Visible Lights Combined with Photosensitizing Compounds Are Effective against Candida albicans Biofilms.
- Author(s): Bapat, Priyanka
- Singh, Gurbinder
- Nobile, Clarissa J
- et al.
Published Web Locationhttps://doi.org/10.3390/microorganisms9030500

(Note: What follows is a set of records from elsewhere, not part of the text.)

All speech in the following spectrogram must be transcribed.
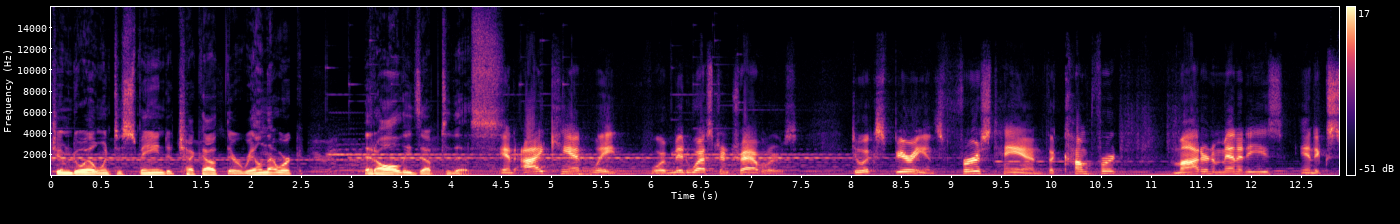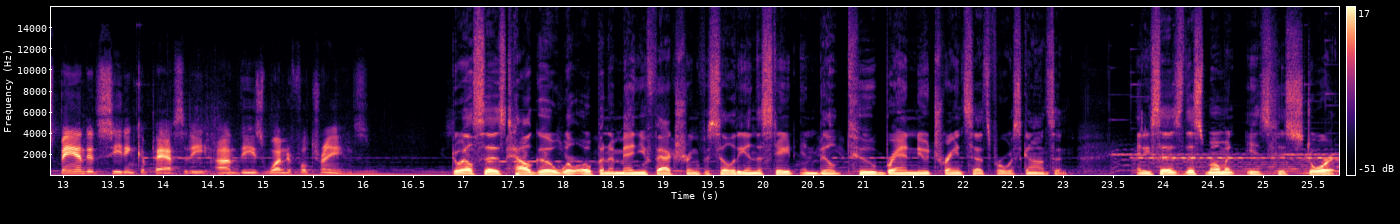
Jim Doyle went to Spain to check out their rail network. That all leads up to this. And I can't wait for Midwestern travelers to experience firsthand the comfort, modern amenities, and expanded seating capacity on these wonderful trains. Doyle says Talgo will open a manufacturing facility in the state and build two brand new train sets for Wisconsin. And he says this moment is historic.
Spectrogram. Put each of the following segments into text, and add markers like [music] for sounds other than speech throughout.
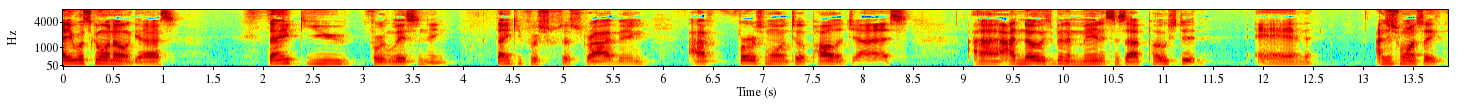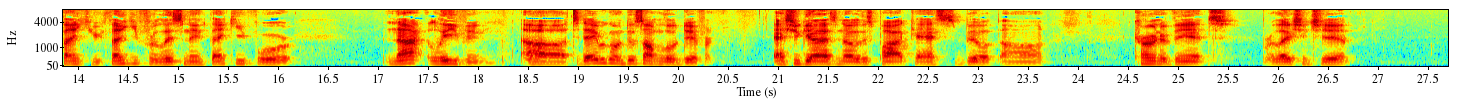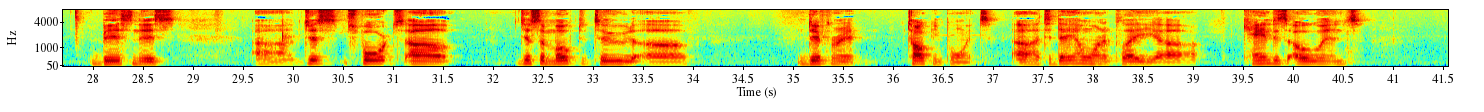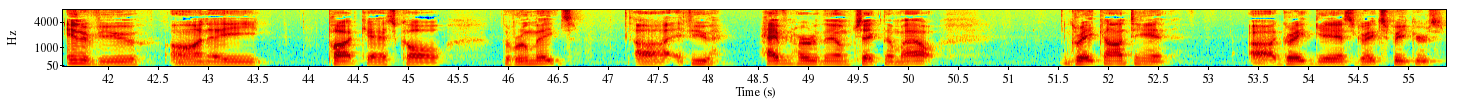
Hey, what's going on, guys? Thank you for listening. Thank you for subscribing. I first want to apologize. I, I know it's been a minute since I posted, and I just want to say thank you. Thank you for listening. Thank you for not leaving. Uh, today, we're going to do something a little different. As you guys know, this podcast is built on current events, relationship, business uh, just sports, uh, just a multitude of different talking points. Uh, today, I want to play uh, Candace Owens' interview on a podcast called The Roommates. Uh, if you haven't heard of them, check them out. Great content, uh, great guests, great speakers.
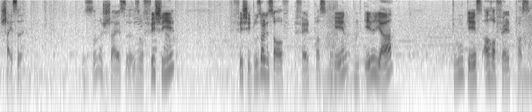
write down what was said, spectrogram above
Scheiße. So eine Scheiße. So, Fischi. Fischi, du solltest auf Feldposten gehen. Und Ilja, du gehst auch auf Feldposten.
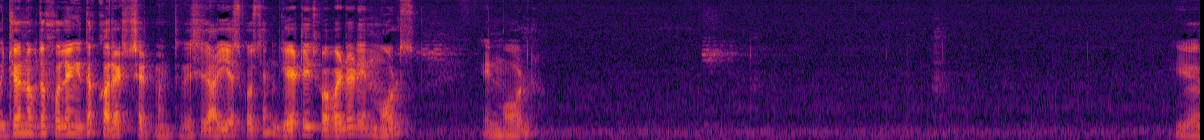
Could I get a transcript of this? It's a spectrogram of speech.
which one of the following is the correct statement this is is question gate is provided in molds in mold here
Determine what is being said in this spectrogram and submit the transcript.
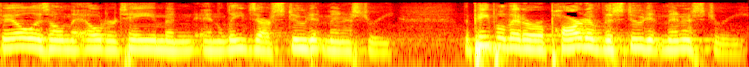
Phil is on the elder team and, and leads our student ministry. The people that are a part of the student ministry,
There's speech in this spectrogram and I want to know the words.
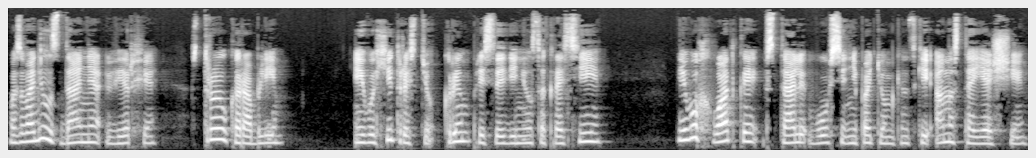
возводил здания, верфи, строил корабли, его хитростью Крым присоединился к России. Его хваткой встали вовсе не потемкинские, а настоящие.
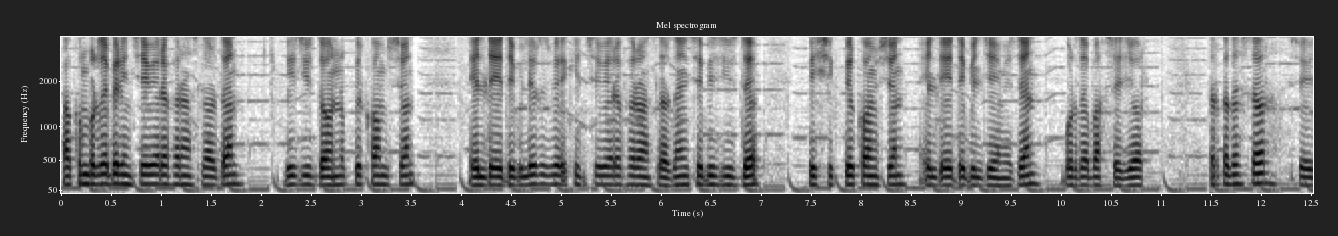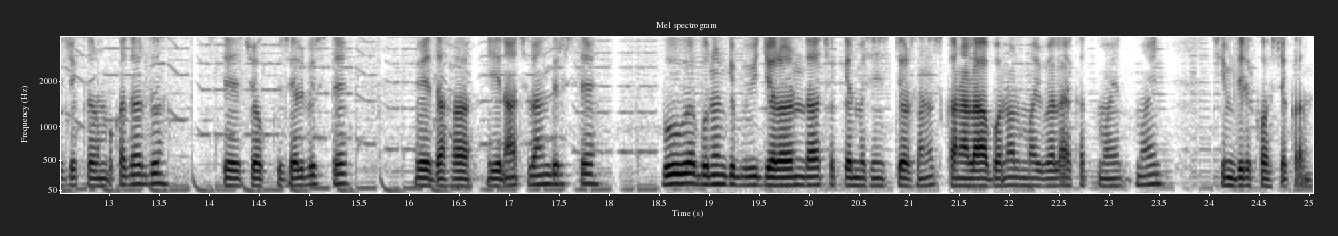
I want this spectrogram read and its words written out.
Bakın burada birinci seviye referanslardan biz %10'luk bir komisyon elde edebiliriz ve ikinci seviye referanslardan ise biz %5'lik bir komisyon elde edebileceğimizden burada bahsediyor. Arkadaşlar söyleyeceklerim bu kadardı. Site çok güzel bir site ve daha yeni açılan bir site. Bu ve bunun gibi videoların daha çok gelmesini istiyorsanız kanala abone olmayı ve like atmayı unutmayın. Şimdilik hoşçakalın.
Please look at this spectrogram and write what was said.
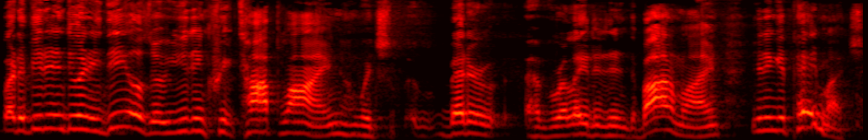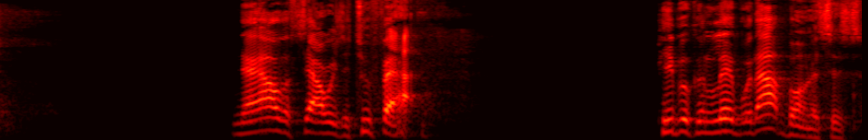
But if you didn't do any deals or you didn't create top line, which better have related into bottom line, you didn't get paid much. Now the salaries are too fat. People can live without bonuses.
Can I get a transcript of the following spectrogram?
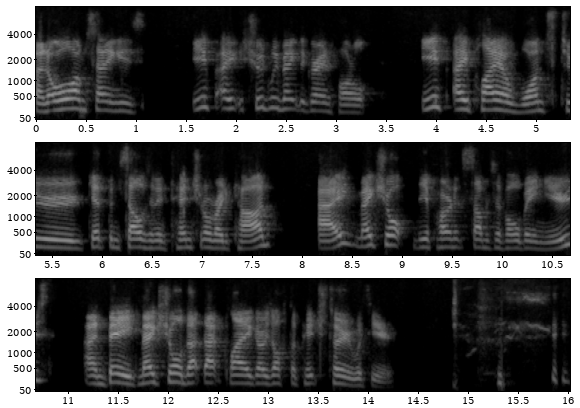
And all I'm saying is, if a should we make the grand final, if a player wants to get themselves an intentional red card, a make sure the opponent's subs have all been used, and b make sure that that player goes off the pitch too with you.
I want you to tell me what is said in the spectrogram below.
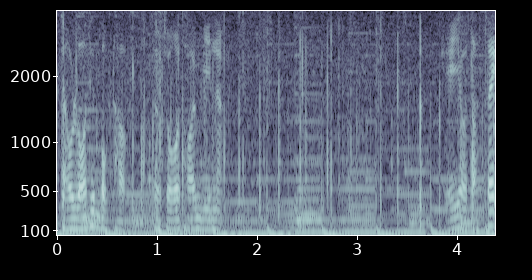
就攞啲木頭就做個台面啦，幾有特色。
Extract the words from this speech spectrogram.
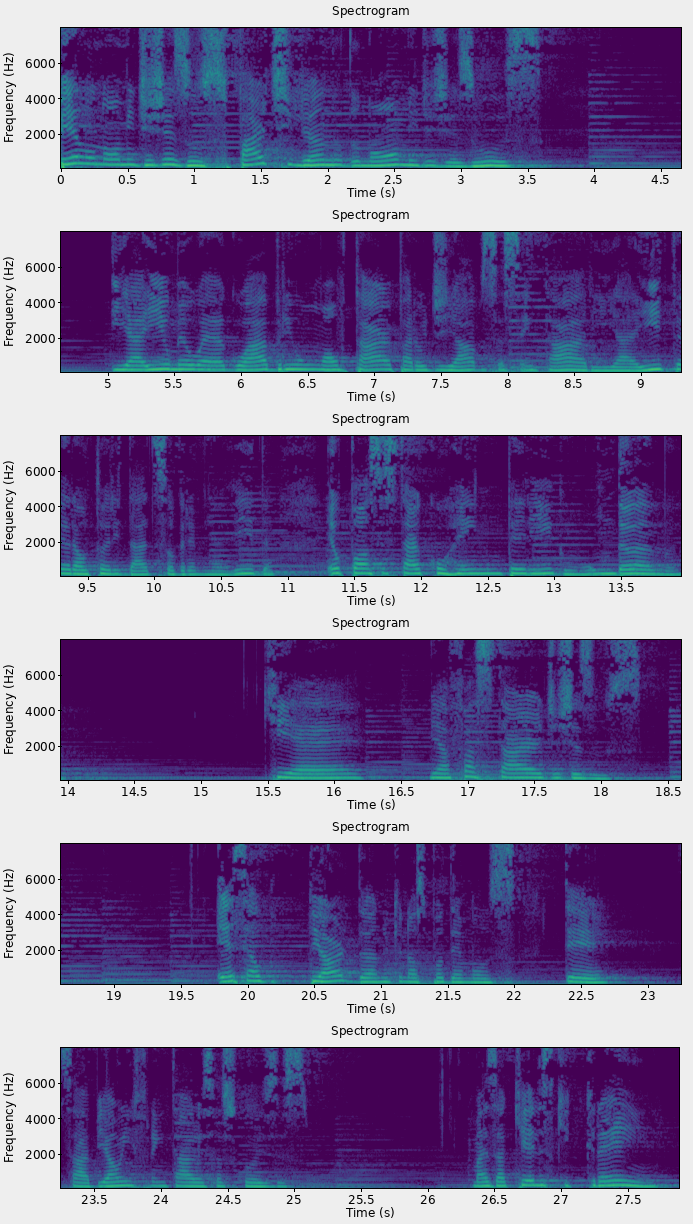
pelo nome de Jesus, partilhando do nome de Jesus, e aí o meu ego abre um altar para o diabo se assentar e aí ter autoridade sobre a minha vida, eu posso estar correndo um perigo, um dano, que é me afastar de Jesus. Esse é o pior dano que nós podemos ter, sabe, ao enfrentar essas coisas. Mas aqueles que creem,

Fungal infections are increasing in prevalence worldwide, especially in immunocompromised individuals. Given the emergence of drug-resistant fungi and the fact that there are only three major classes of antifungal drugs available to treat invasive fungal infections, there is a need to develop alternative therapeutic strategies effective against fungal infections. Candida albicans is a commensal of the human microbiota that is also one of the most common fungal pathogens isolated from clinical settings. C. albicans possesses several virulence traits that contribute to its pathogenicity, including the ability to form drug-resistant biofilms, which can make C. albicans infections particularly challenging to treat. Here, we explored red, green, and blue visible lights alone and in combination with common photosensitizing compounds for their efficacies at inhibiting and disrupting C. albicans biofilms. We found that blue light inhibited biofilm formation and disrupted mature biofilms on its own and that the addition of photosensitizing compounds improved its antibiofilm potential. Red and green lights, however, inhibited biofilm formation only in combination with photosensitizing compounds but had no effects on disrupting mature biofilms. Taken together, these results suggest that photodynamic therapy may be an effective non-drug treatment for fungal biofilm infections that is worthy of further exploration.